There exist only a few Irish words in common use....
In 2007, the same year that Europe declared Irish an official language of the Union, the Department of Community, Rural and Gaeltacht affairs here in Ireland estimated that there were only 44,000 speakers of the language.
This figure amounts to only 1% of the population and it is based only upon an estimation of the number of people who live within the designated Gaeltacht (Gaelic-speaking) areas. The percentage of those who use the language extensively, or even regularly, has to be a lot less.
Gaelic Irish is a required subject in public schools, and so there is a rudimentary level of knowledge within the culture. There are Irish-language radio programs and a television station that shows good Irish-language documentaries that are subtititled in English. The newspapers have a tendency to feature at least one article written in the old language.

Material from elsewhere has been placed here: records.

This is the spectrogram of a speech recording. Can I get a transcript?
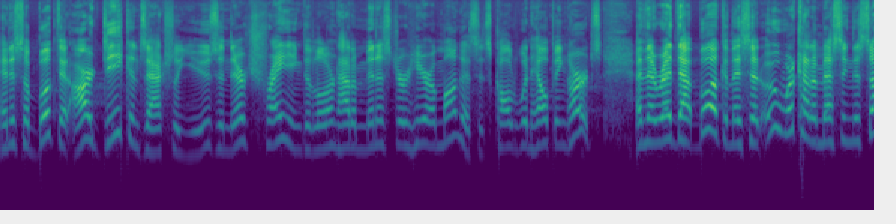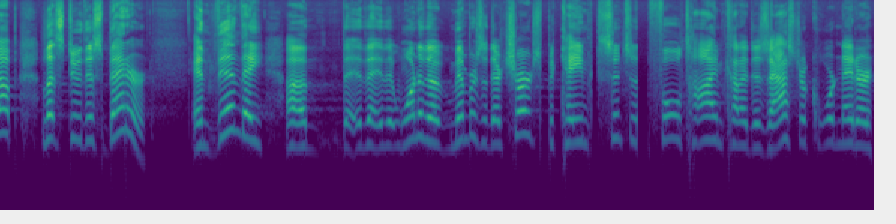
And it's a book that our deacons actually use in their training to learn how to minister here among us. It's called When Helping Hurts. And they read that book and they said, oh, we're kind of messing this up. Let's do this better. And then they, uh, the, the, one of the members of their church became essentially full-time kind of disaster coordinator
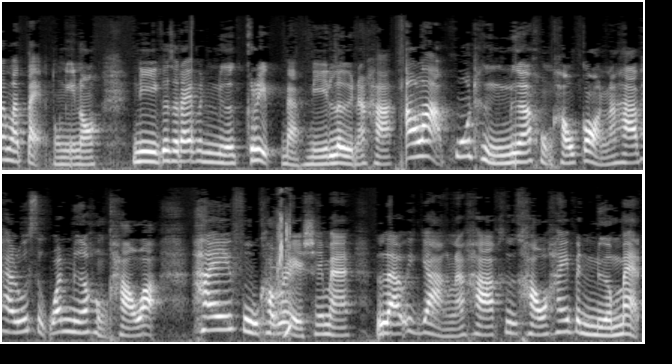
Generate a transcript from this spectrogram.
อย ๆ มาแตะตรงนี้เนาะนี่ก็จะได้เป็นเนื้อกริบแบบนี้เลยนะคะ เอาล่ะพูดถึงเนื้อของเขาก่อนนะคะ แพรรู้สึกว่าเนื้อของเขาอะให้ full coverage ใช่ไหมแล้วอีกอย่างนะคะ คือเขาให้เป็นเนื้อแมต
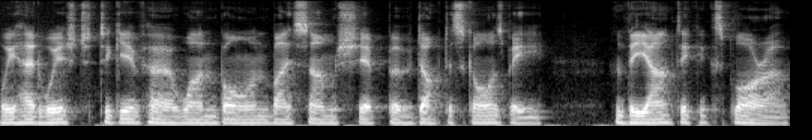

But as an active language, Gaelic Irish is nearly extinct.
Politicians often feel compelled to demonstrate that they have some command of Irish; but at the same time they make a great show of being "one of the people." The people don't speak Irish.
According to the United Nations Educational, Scientific and Cultural Organization (UNESCO,) Gaelic Irish in 2009 is a language that is "definitely endangered," and it may be on its way to disuse.
In 2011 the political party Fine Gael suggested that the study of the Irish language, long requisite for the "leaving certificate" in public schools, be declared optional.